I'm doing some research into questions surrounding the Foreign Dredge Act of 1906, and thought I'd experiment by throwing this out there.
For context, the 31 biggest dredging vessels were not built in America, and thus cannot be used in America by law. We only have a small number of less capable vessels, and they often get redirected to short-term emergency tasks. This is preventing us from doing a bunch of very valuable things, like repairing or expanding ports, which end up taking much more time and money or not happening at all.
This podcast is recommended. You can find a transcript here. They claim that there's no way America will be able to have such capacity for at least decades. I want to verify that (and also check if any other claims here don't ring true)?
As an alternative to repealing the Dredge Act (which I'm exploring and planning to write about) another alternate would be to build world-class dredging vehicles here in America, such that they could be used. Before assuming that this is impossible, and to have a straight answer, what would happen if someone with deep pockets tried to commission a world-class dredging ship that would qualify? Could be done? Are there other impossible barriers to solve?
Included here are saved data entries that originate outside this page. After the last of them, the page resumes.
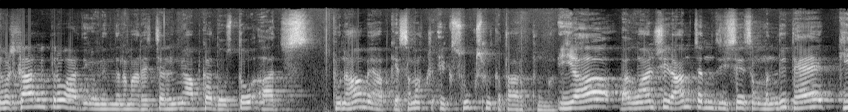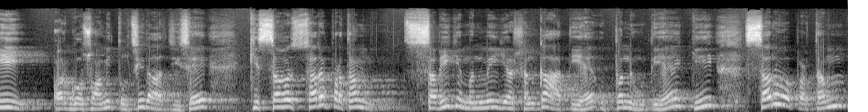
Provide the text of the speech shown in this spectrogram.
नमस्कार मित्रों, हार्दिक अभिनंदन हमारे चैनल में आपका दोस्तों। आज पुनः मैं आपके समक्ष एक सूक्ष्म कथा रखूँगा। यह भगवान श्री रामचंद्र जी से संबंधित है कि, और गोस्वामी तुलसीदास जी से, कि सब सर्वप्रथम सभी के मन में यह शंका आती है, उत्पन्न होती है कि सर्वप्रथम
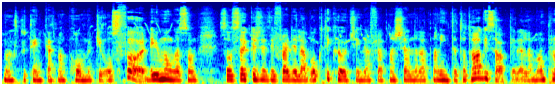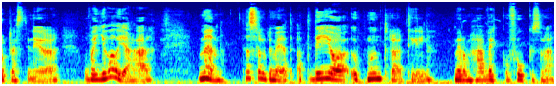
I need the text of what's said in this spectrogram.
man skulle tänka att man kommer till oss för. Det är ju många som, som söker sig till Friday Lab och till coaching därför att man känner att man inte tar tag i saker eller man prokrastinerar. Och vad gör jag här? Men sen slog det mig att, att det jag uppmuntrar till med de här veckofokuserna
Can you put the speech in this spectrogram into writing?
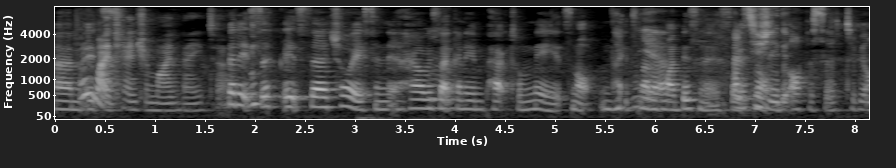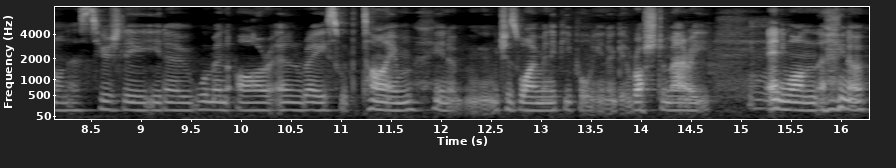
Um, You might change your mind later. but it's a, it's their choice, and how is that mm. going to impact on me? It's not. It's none Yeah. of my business. so and it's not- usually the opposite, to be honest. Usually, you know, women are in race with time, you know, which is why many people, you know, get rushed to marry mm. anyone, you know,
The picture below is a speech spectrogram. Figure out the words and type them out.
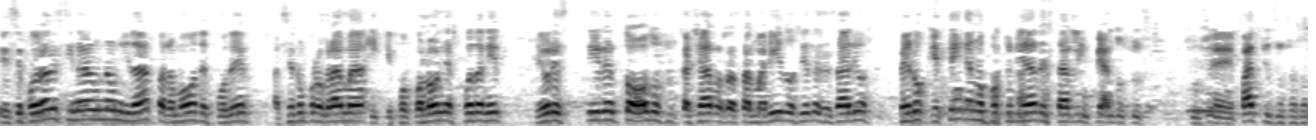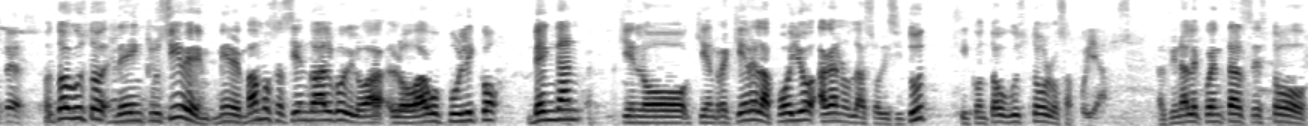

How much would it cost and how much more would that be than building it elsewhere? How long would it take?